Prime Time Crime

(Prime Time Crime exclusive Feb. 23, 2009)

Judges are the problem

By Tom Span



On Sunday February 22, 2009 I attended to the rally regarding Gang Violence held at Surrey’s Central City Plaza. While there, I saw numerous persons holding up signs that stated “JUDGES ARE THE PROBLEM” When I asked these persons for what part of the problem the judges are accountable, they spoke of the usual complaints relating to bail, slack sentences etc. Those complaints have been well echoed over the last couple of weeks during which time 12 shootings took place within the Vancouver Lower Mainland killing no less than seven persons. Throughout that time, it appeared to me by listening to radio talk shows and reading the newspapers that our local politicians for the most part, basically defended the judges as though they have no part to play in any of the dilemmas.  Well, in my opinion, the judges have been a huge factor in fouling up our system of justice. By constantly, sometimes whimsically excluding evidence at trial, they have made Crown Counsels reluctant to agree to charges in the first place because often when they do agree, the judges assassinate the case by excluding vital evidence.

Judges must stop excluding evidence at trial for the slightest reasons such as they have been doing since 1982. The Canadian Charter of Rights and Freedoms, invoked in 1982, does not demand exclusion of evidence in all cases where a mistake is made.  However, it appears that currently, many judges believe in that necessary to do so. The consequence is that not enough of the criminals make it to court. Less worry I guess about sentences etc. 

The Canadian Charter of Rights and Freedoms states the following in relation to admissibility of evidence:

Section 24 (1) Anyone whose rights or freedoms, as guaranteed by this charter, have been infringed or denied may apply to a court of competent jurisdiction to obtain such remedy as the court considers appropriate and just in the circumstances.

(2) Where, in proceedings under subsection (1), a court concludes that evidence was obtained in a manner that infringed or denied any rights or freedoms guaranteed by this Charter, the evidence shall be excluded if it is established that, having regard to all the circumstances, the admission of it in the proceedings would bring the administration of justice into disrepute. 

What does Section 24 of the Charter mean? Simply put, it means that the judges must consider what is worse. Is it worse to let the guilty party off by disallowing evidence because a policeman made a mistake? Or is it worse to let the policeman get away with his mistake and allow the evidence, thus proving the criminal guilty?

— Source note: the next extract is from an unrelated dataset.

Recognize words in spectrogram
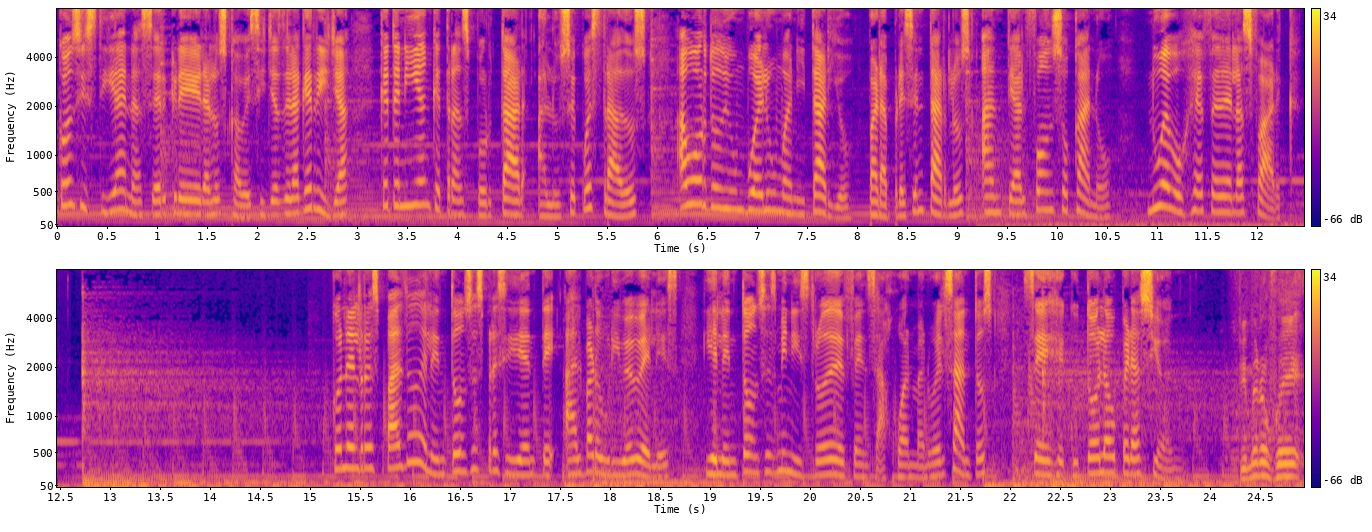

I interpret Section 24 to mean that when a policeman, who has the instinct to recognize that a criminal has something illegal, or evidence of his involvement in a serious crime in his possession, that policeman, has the right on the public’s behalf to stop and search that criminal. If evidence of serious wrongdoing on the part of the criminal is then found, as long as the policemen’s actions are not grossly negligent or of a criminal nature, the evidence found should be admissible in a court of law. In my humble opinion, it has been judges excluding only slightly tainted evidence that has brought the administration of justice into its current state of disrepute.

A murderer should not get off because a policeman did not get a warrant to search him, his car, his house or whatever as long as the policeman, under the circumstances at hand, thought it appropriate to search. It is not appropriate that later, in so many cases, a judge finds that the policeman should have obtained the warrant first and then offers the remedy of excluding the evidence. As long as the policeman’s actions were not grossly negligent or criminal in nature, according to the Canadian Charter, a judge can and thereby should allow the evidence at trial.

Judges need to be brought back down to earth and be given lessons on what the law makers intended in 1982 when they passed the Charter of Rights.  The law makers did not intend to have Canada go down the same road that the US was on in 1982, at which time in the US, evidence even slightly tainted, was not admissible. Canadian law makers intended to have a balancing act, where each individual case was to be considered on its merits. Section 24 of the Charter was specifically written in the manner that it was in order to allow room for error during enforcement of the law and still be effective relating to the ability to charge and convict wrongdoers. 

It is very apparent that the intent of Section 24 of the Canadian Charter is an effort to control the actions of both the police and criminals, but not one more so than the other. Today however, the judge’s emphasis certainly appears to be more geared toward controlling the actions of the police as though they are the problem. Are the police running around lawlessly shooting people?  No. Despite the judge’s fears, I doubt that situation will ever arise in Canada.

I ask, “What’s the big deal in allowing police to search when they deem it necessary?” We allow border guards to rip our cars apart when they think it’s O.K. We allow airport security to stroke us with metal detectors and rip apart our luggage. Are safe streets not as important as crossing borders and air travel? Get with it judges.

Prime Time Crime

Contributing 2009